Review Summary: While it has some good ideas at its core, Be Here Now is way too loud and way too long to be successful.3 of 3 thought this review was well written
Fifteen years ago, if you lived in Britain and asked who the biggest band around was, the unanimous answer was Oasis. Many people hailed the band from Manchester as the second coming of the Beatles, a revival of British rock and roll, and an expression of happiness in a country that hadn't had much of a musical personality since the mid 80s. Led by Oasis and their rivals Blur, “Brit-Pop” emerged in the mid 90s, and it featured a sound based off of melody, huge choruses, and washed out electric guitars.
After some considerable hype, Oasis debuted with Definitely Maybe
, an album that was a fuzzy, loud and brash statement of intent from the band, and was also an immediate success. Their follow up, What's the Story (Morning Glory)
ended up selling 23 million copies because of singles “Some Might Say,” “Wonderwall,” “Morning Glory,” “Don't Look Back in Anger,” and “Champagne Supernova.” Without a doubt, in 1997, Oasis was the biggest band in the UK, and their eventual follow up was to be one of the most anticipated music releases of the decade. Be Here Now
, the band's third album, was released in August 1997. While it was originally praised as being one of the best albums since Sgt. Pepper
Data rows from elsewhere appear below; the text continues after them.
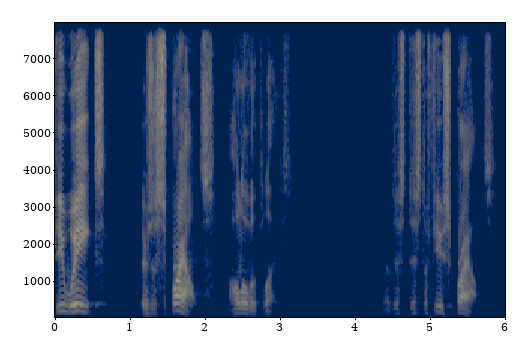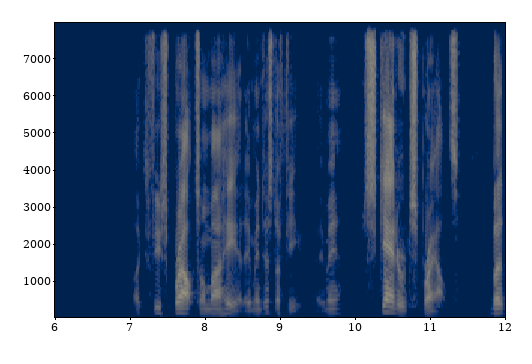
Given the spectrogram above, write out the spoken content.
few weeks, there's a sprouts all over the place. You know, just, just a few sprouts. Like a few sprouts on my head. Amen. Just a few. Amen. Scattered sprouts. But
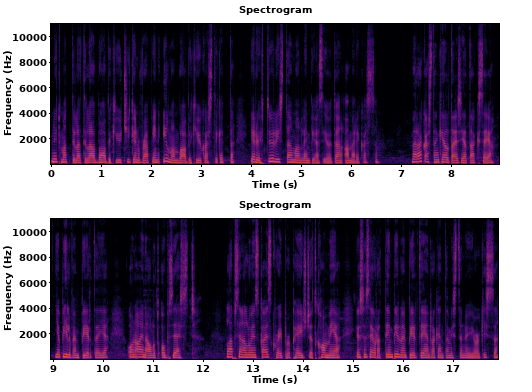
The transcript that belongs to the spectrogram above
nyt Mattila tilaa barbecue chicken wrapin ilman barbecue-kastiketta ja ryhtyy listaamaan lempiasioitaan Amerikassa. Mä rakastan keltaisia takseja ja pilvenpiirtejä, on aina ollut obsessed. Lapsena luin skyscraperpage.comia, jossa seurattiin pilvenpiirtejien rakentamista New Yorkissa.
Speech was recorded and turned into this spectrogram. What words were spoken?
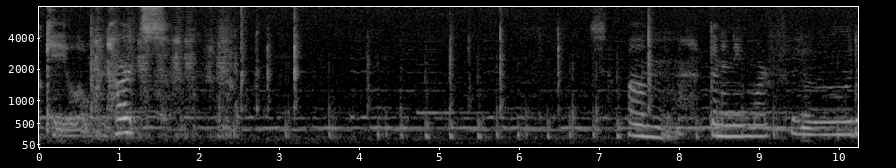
Okay, low on hearts. Um, gonna need more food.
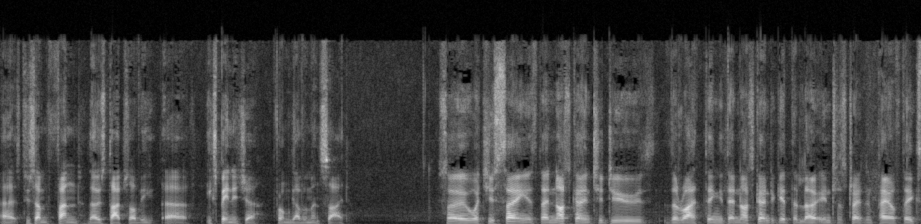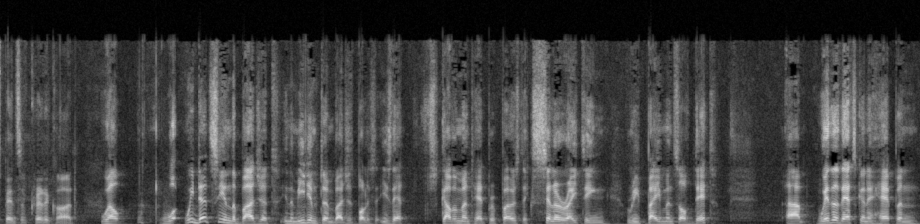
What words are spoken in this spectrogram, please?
uh, to some fund those types of uh, expenditure from government side. So what you're saying is they're not going to do the right thing. They're not going to get the low interest rate and pay off the expensive credit card. Well, what we did see in the budget, in the medium term budget policy, is that government had proposed accelerating repayments of debt. Um, whether that's going to happen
, the frenzy eventually faded, and now has the honor of marking the end of the height of Brit-Pop because of its excess and lack of marketable, radio ready singles. Coming in at a bloated 72 minutes, the album reeks of half-baked ideas, rushed recording, and heaps of cocaine. To give you an idea of how loud and long this album actually is, there's a song that has thirty guitar overdubs, there's a different song that has a running time of 9 minutes and 20 seconds...and then has a two minute reprise, and the shortest song on the album has a running time of 4 minutes and 23 seconds. Did I mention that the album artwork features a car in a swimming pool, in front of a mansion?
As soon as you start the album, you know something has changed since Morning Glory
. First track “D'You Know What I Mean,” (which goes for 7 minutes 42 seconds) starts off with about a minute of static, and beeping noises. The song has a fine chorus, as well as a decent reverb soaked guitar solo, but, like most tracks on this album, it becomes stagnant and overstays its welcome by about two minutes. At its absolute core, the song is solid, but was obviously rushed and simply too busy and loud to make any lasting impressions. “My Big Mouth” follows the same vein; a good idea washed away by too much background noise and distortion. “Magic Pie” nicely slows things down for a little while, but the lack of decent lyrics (“I dig his friends/I dig his shoes” and “Cause you see me/I got my Magic Pie”), and not enough emphasis on making the song plain listenable eventually drags it down as well.
The first glimpse of anything actually great on the album is “Stand By Me,” an anthem that features a great pre-chorus lead up, some distortion-free guitars, and is probably the only song on the entire album where you can decipher each individual instrument. However, the album just drags on from there. “The Girl in the Dirty Shirt” is a six minute throw away. “Fade In-Out” starts off terribly, and then degenerates further into a mess of noises, and “Don't Go Away” is a just plain boring ballad that doesn't have the right stuff. “All Around the World” carries a great tune, and has three dramatic key changes, its only downside being that it is another track that could have easily been cut by about three minutes, at which point it may have been comparable to “Champagne Supernova.” It also has a completely unnecessary reprise that adds another two minutes at the end of the album that should have been cut without even a second thought.
Even though it did end up selling quite a few copies, upon listening to Be Here Now
in full, one has to wonder how on Earth this album was released the way it was. At the end of the day, the album should have been cut down by about twenty minutes, and that's being lenient. Where Definitely Maybe
was all about wanting to become a rock star, and Morning Glory
was all about the excess of actually being a rock star, Be Here Now
is the hangover of all that fame. If you're willing to deal with its excessive running time, sonic mud, and barely average lyrics, Be Here Now
offers an interesting look at the end of the Britpop honeymoon, and, at a band, who despite being at the height of their fame, almost lost everything in one single swoop.